Distribution and Habitat
The leopard seal is circumpolar in the pack ice zone of the Antarctic Ocean.
Males are about 2.5-3.2 m in length, weighing about 200-450 kg. Females are larger: approximately 2.4-3.3 in length and weighing 225-591 kg. The coat is silver to dark grey above, paler below, with light and dark spots on the throat, shoulders, sides, and belly. Often described as having a reptillian appearance, the body is elongate, with a large head and massive jaws. The canine and postcanine teeth are also massive. Males reach sexual maturity between 2-6 years, females between 3-7. Pups are born from September - January on the pack ice, and occasionally on islands. Newborn pups have a long, soft lanugo with a pattern resembling that of the adult. Nursing lasts about 4 weeks. Leopard seals are solitary, usually found alone on the ice and at sea, but often in association with other pinniped species or large colonies of penguins. Penguins form a large part of their diet; the remainder of their prey changes according to season and abundance and includes krill, cephalopods, Antarctic silver fish, young crabeater seals, and seabirds.
Data from between 1968 and 1983 indicate a world population minimally in the order of 300,000-500,000.
Threats to the Species

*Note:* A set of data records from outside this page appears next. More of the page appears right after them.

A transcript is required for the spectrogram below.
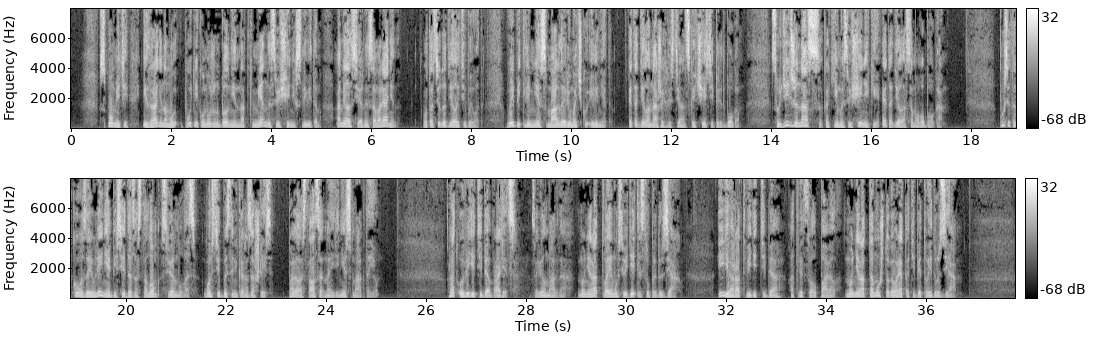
Вспомните, израненному путнику нужен был не надменный священник с левитом, а милосердный самарянин. Вот отсюда делайте вывод. Выпить ли мне с Магдой рюмочку или нет? Это дело нашей христианской чести перед Богом. Судить же нас, какие мы священники, это дело самого Бога. После такого заявления беседа за столом свернулась. Гости быстренько разошлись. Павел остался наедине с Магдою. Рад увидеть тебя, братец, заявил Магда. Но не рад твоему свидетельству при друзьях. И я рад видеть тебя, ответствовал Павел. Но не рад тому, что говорят о тебе твои друзья.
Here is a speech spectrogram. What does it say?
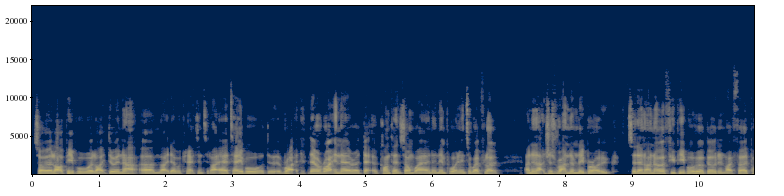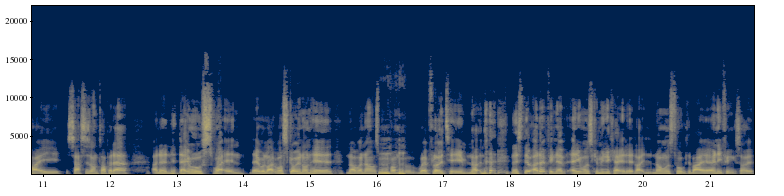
So a lot of people were like doing that, um, like they were connecting to like Airtable or do it right. They were writing their uh, de- content somewhere and then importing into Webflow and then that just randomly broke. So then I know a few people who are building like third party SaaSes on top of there, and then they were all sweating. They were like, "What's going on here?" No announcement from the Webflow team. No, they still. I don't think anyone's communicated it. Like no one's talked about it or anything. So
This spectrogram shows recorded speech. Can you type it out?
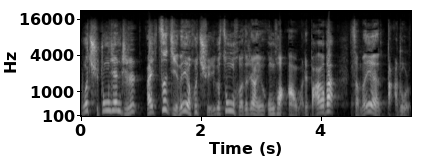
我取中间值，哎，自己呢也会取一个综合的这样一个工况啊，我这八个半怎么也打住了。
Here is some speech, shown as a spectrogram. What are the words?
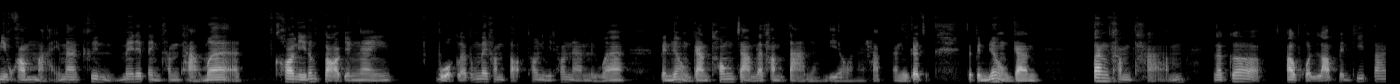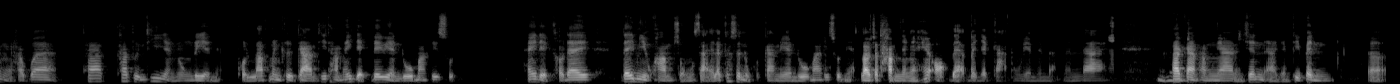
มีความหมายมากขึ้น ไม่ได้เป็นคำถามว่าข้อนี้ต้องตอบยังไงบวกแล้วต้องได้คำตอบเท่านี้เท่านั้น หรือว่าเป็นเรื่องของการท่องจำและทำตามอย่างเดียวนะครับ อันนี้ก็จะจะเป็นเรื่องของการตั้งคำถาม แล้วก็เอาผลลัพธ์เป็นที่ตั้งนะครับว่าถ้าถ้าพื้นที่อย่างโรงเรียนเนี่ยผลลัพธ์มันคือการที่ทำให้เด็กได้เรียนรู้มากที่สุด ให้เด็กเขาได้ได้มีความสงสัยแล้วก็สนุกกับการเรียนรู้มากที่สุดเนี่ยเราจะทำยังไงให้ออกแบบบรรยากาศโรงเรียนเป็นแบบนั้นได้ ถ้าการทำงานอย่างเช่นอ่าอย่างที่เป็นเอ่อ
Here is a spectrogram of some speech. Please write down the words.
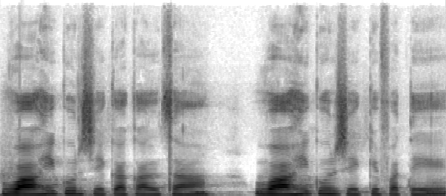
ਵਾਹਿਗੁਰੂ ਜੀ ਕਾ ਖਾਲਸਾ, ਵਾਹਿਗੁਰੂ ਜੀ ਕੀ ਫਤਿਹ।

Reijnders, P. et al. 1993. Seals, Fur Seals, Sea Lions, and Walrus. Status Survey and Conservation Action Plan. IUCN Seal Specialist Group. Gland, Switzerland. 87pp.